With U.S. logistical and intelligence aid, the Saudi Arabia-United Arab Emirates coalition of reactionary monarchies in the Persian/Arabian Gulf region has been waging an offensive, including Saudi air strikes, on the Yemen port city of Hodeidah. Because Hodeidah is the main entry for food aid, the offensive threatens the lives of as many as 8.5 million of Yemen’s 29 million people.
As of June 17 the battle for the port was still raging. The reactionaries’ claims to have taken the airport were refuted both by the defending forces and international observers, according to an article in the June 18 German daily newspaper Junge Welt.
The corporate media describe the troops defending the port as “rebels.” This term is misleading, as these troops are from the Ansarollah-led government that has controlled the city since soon after the prior interim president, Abed Rabbo Mansur Hadi, fled Yemen for Saudi Arabia in 2014. Hadi had been elected in 2012 for a two-year term under an agreement of contending groups in Yemen. He was rejected when he broke that agreement.
Ansarollah came out ahead in the ensuing struggle for power inside Yemen. Demonstrations of hundreds of thousands of people have supported the Ansarollah government, who are also called “Houthis.”
The same media call the 21,000 troops attacking the port “government troops.” These forces, however, are made up of officers from the United Arab Emirates and troops recruited from opponents of the Ansorallah made up of separatist militias, fortified by mercenaries from Sudan.
The reactionary coalition, which first attacked Yemen in March 2015, also included Egypt and Jordan, although there are no reports of troops from these countries participating in the assault on Hodeidah. The coalition’s main pretext for fighting against the Ansarollah forces — and the U.S. pretext for arming the coalition and fueling Saudi planes in the air — is the alleged role of the Iranian government in supporting Ansarollah.
While it is reasonable to assume that the Iranian government — as the only state power in the region independent of world imperialism — would be sympathetic to the mostly Shiite and also anti-imperialist, anti-monarchist Ansarollah movement, there is no direct intervention by Iranian forces in Yemen and no hard evidence of a massive supply of weapons to Ansarollah. The international agencies that administer aid through the Hodeidah port say that they would have seen any supply of Iranian rockets through the port.
U.S. role in potential genocide
The other side, that is, the Saudi-UAE coalition backed by U.S. imperialism, represents the most reactionary states in the region.

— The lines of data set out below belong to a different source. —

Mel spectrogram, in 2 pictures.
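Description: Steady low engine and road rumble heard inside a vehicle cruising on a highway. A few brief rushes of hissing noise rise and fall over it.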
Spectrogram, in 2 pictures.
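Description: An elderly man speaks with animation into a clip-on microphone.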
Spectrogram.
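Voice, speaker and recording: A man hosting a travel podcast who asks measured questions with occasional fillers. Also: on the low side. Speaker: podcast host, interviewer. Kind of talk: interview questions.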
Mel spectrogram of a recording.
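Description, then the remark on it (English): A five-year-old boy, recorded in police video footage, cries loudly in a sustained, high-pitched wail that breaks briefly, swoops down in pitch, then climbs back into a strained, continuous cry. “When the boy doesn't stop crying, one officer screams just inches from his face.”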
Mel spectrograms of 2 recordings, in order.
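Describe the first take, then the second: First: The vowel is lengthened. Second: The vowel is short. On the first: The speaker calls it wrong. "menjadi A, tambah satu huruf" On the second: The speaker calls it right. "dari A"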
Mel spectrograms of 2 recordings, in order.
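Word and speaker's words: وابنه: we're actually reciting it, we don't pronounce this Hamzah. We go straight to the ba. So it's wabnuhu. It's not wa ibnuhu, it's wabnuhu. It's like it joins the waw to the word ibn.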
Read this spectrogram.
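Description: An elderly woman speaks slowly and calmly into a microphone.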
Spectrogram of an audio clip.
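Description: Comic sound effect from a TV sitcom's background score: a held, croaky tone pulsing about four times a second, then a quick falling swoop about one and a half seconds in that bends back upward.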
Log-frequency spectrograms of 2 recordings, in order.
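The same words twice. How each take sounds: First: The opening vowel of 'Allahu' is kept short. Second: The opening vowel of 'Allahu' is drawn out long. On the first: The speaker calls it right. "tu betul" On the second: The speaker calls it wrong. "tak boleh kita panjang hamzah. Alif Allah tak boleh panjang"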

Coalition ruling classes are completely entwined with world imperialism and act against any popular movements of the masses. The Saudi and UAE monarchies dominate the air, supply officers and hire mercenary troops, while the U.S. provides them with weapons of the highest technology.
The humanitarian crisis in Yemen, which has suffered from a cholera epidemic and where tens of millions of people are on the edge of starvation, threatens to lead to millions of deaths if Hodeidah is closed to aid shipments.

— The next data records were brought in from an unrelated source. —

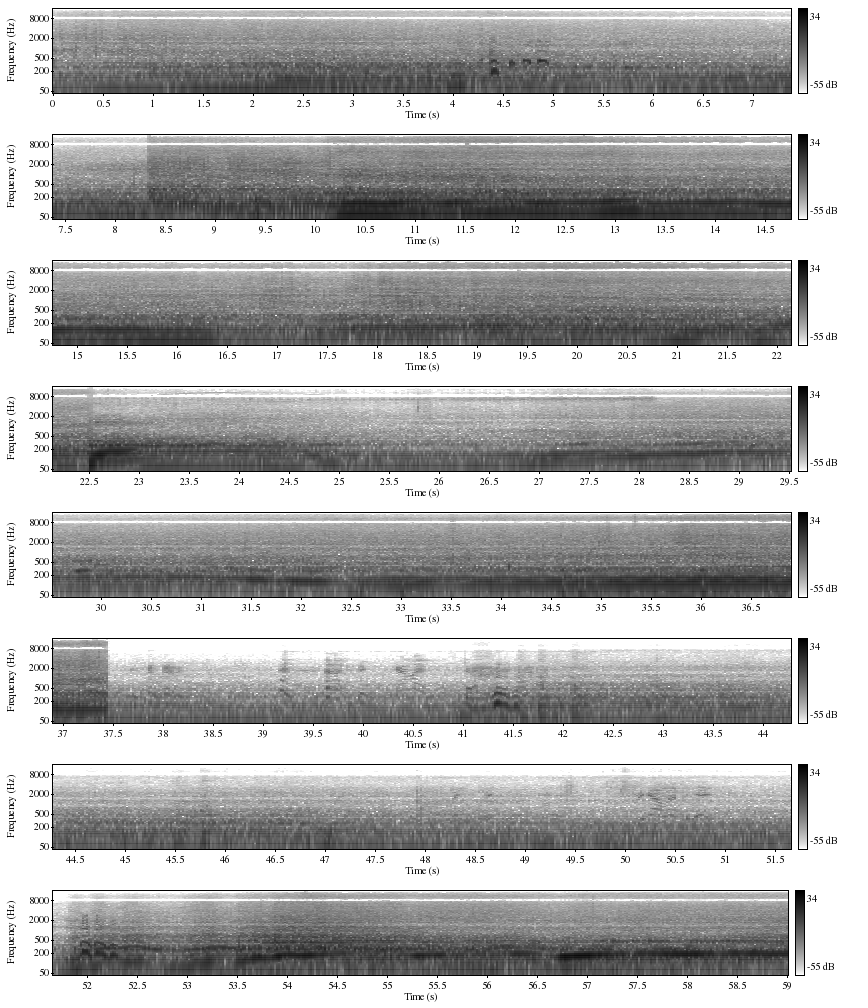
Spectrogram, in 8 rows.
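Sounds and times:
off-road engines revving in mud: 0.0s - 38.4s, 39.1s - 59.0s.

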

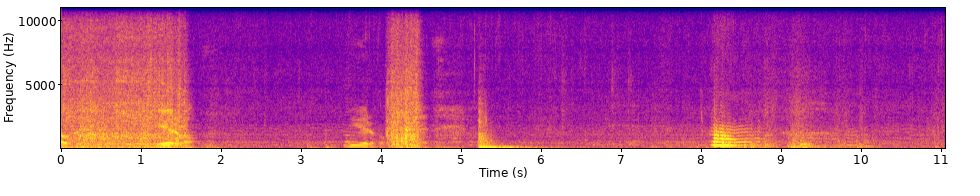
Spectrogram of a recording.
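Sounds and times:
heavy thump on wooden joists: 4.1s - 6.2s, 8.2s - 10.3s.

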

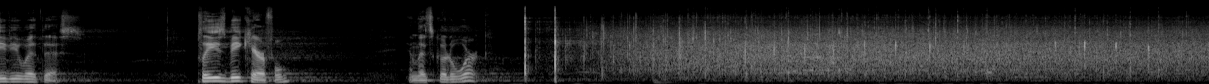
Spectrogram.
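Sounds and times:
audience applauding: 5.4s - 12.0s.

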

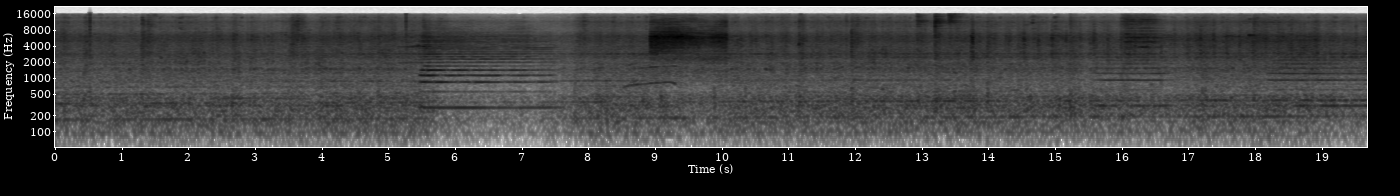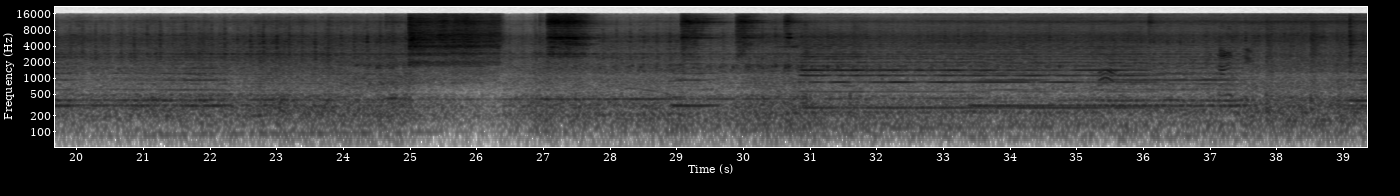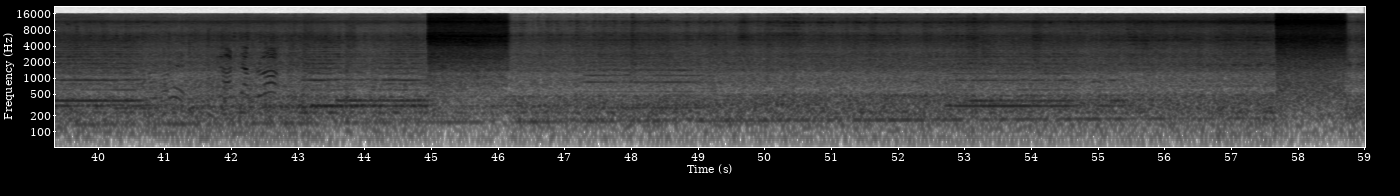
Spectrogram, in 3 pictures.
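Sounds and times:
train coaches rumbling over rails: 0.0s - 59.0s
diesel locomotive horn: 4.1s - 10.4s, 15.4s - 23.3s, 27.0s - 37.8s, 38.6s - 41.2s, 41.8s - 46.3s, 47.1s - 50.5s, 51.3s - 55.9s, 57.6s - 58.8s.

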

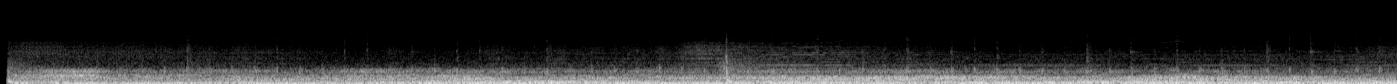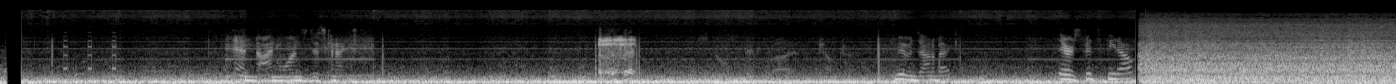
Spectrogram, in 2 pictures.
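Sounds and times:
jet engines rumbling: 0.1s - 27.9s
airflow past fuselage: 25.4s - 27.9s.

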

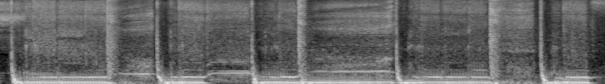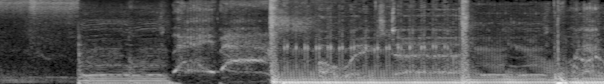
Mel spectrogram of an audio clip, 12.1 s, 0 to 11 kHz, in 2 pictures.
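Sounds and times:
vocal bass drone: 0.0s - 6.1s, 6.8s - 12.0s
pitched vocal tones: 0.2s - 12.0s
snare-like vocal clicks: 1.0s - 1.6s, 3.0s - 3.3s, 4.9s - 5.3s, 8.7s - 11.0s.

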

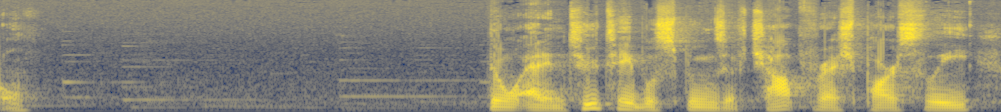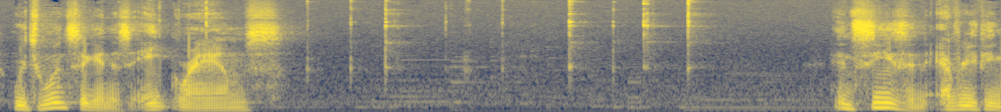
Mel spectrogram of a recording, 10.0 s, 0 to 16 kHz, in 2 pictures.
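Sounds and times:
light glass clinks: 6.7s - 8.6s.

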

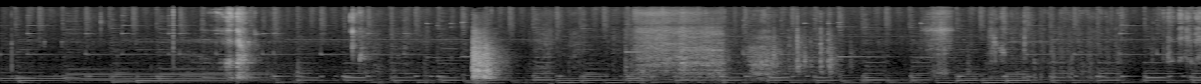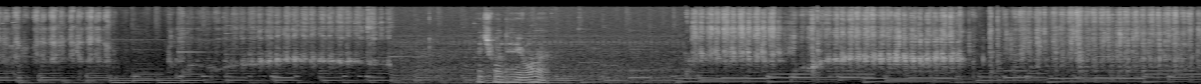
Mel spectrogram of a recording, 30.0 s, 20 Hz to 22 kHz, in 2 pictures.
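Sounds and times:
scratchy rubbing: 7.9s - 9.7s, 14.6s - 16.4s, 17.1s - 19.9s, 23.6s - 30.0s
toothbrush scrubbing teeth: 11.6s - 13.8s, 14.5s - 20.0s, 23.6s - 30.0s.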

The Saudi bombing of Yemen began in 2015, with the backing of the Barack Obama administration. The Donald Trump administration, whose senior positions are filled with sworn enemies of Iran, like John Bolton, Mike Pompeo and Trump himself, has sold $110 billion in weapons to Saudi Arabia and is looking to sell more.
A nervous June 12 editorial in the New York Times opposed an assault on Hodeidah. While it avoided criticizing Obama’s decision or the overall imperialist goal of defeating Ansarollah, it argued: “Over the course of this conflict, President Trump has emboldened Saudi and emirati leaders. He shares their antipathy for Iran and will sell them virtually any weapon they want. The military contractor Raytheon is lobbying Congress and the State Department for permission to sell the Saudis and emiratis billions more dollars’ worth of precision-guided munitions.”

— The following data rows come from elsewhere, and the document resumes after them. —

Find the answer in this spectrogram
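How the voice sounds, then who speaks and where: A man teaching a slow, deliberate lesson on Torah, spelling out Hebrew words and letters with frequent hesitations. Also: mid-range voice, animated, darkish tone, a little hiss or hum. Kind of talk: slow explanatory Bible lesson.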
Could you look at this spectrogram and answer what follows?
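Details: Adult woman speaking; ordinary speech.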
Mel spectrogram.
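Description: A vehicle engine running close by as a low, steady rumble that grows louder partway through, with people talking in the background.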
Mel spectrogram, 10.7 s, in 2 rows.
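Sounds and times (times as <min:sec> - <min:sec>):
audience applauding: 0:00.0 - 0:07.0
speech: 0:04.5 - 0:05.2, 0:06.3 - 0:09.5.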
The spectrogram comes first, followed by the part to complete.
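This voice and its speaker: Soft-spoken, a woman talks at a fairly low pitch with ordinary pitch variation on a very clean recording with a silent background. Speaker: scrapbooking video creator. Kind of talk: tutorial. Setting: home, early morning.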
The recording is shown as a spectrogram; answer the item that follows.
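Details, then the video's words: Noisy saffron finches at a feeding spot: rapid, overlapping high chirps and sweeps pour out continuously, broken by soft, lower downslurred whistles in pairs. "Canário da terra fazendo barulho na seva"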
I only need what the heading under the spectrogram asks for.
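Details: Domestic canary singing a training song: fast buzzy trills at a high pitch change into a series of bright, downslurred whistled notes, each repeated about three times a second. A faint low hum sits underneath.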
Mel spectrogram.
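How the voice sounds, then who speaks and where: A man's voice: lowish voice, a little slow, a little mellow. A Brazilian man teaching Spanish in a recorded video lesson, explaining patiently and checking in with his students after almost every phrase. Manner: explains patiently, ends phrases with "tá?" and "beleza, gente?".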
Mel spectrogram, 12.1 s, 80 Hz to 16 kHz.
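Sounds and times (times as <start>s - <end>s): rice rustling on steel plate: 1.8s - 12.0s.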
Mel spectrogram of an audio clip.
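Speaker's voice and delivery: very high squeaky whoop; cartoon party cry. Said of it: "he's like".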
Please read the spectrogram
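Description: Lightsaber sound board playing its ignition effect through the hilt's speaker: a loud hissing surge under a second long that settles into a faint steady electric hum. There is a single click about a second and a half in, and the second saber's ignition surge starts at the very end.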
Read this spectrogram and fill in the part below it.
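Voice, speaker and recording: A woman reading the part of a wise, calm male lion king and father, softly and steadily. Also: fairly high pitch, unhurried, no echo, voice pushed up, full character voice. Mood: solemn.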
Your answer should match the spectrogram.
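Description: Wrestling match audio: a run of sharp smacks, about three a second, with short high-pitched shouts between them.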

The Times spelled out its fears: “Although coalition leaders have argued that the offensive can be carried out quickly, they have repeatedly miscalculated over the years, trapping their countries in a quagmire. The result has been countless civilian deaths, many attributed to indiscriminate coalition bombing attacks. Under international law, these attacks may qualify as war crimes in which the United States and Britain, another arms supplier, are complicit.”
The New York Times published a report May 3 that the Pentagon has stationed a unit of Green Berets in Saudi Arabia on the Yemen border.
The possibility then is that the U.S. will not only wind up involved in obvious war crimes — which in Yemen would amount to genocide — but that the mercenary forces it backs will face defeat by a popular army. The presence of U.S. Special Forces means that this opening toward a greater conflagration in the region could find U.S. forces in a direct battle with a people’s war.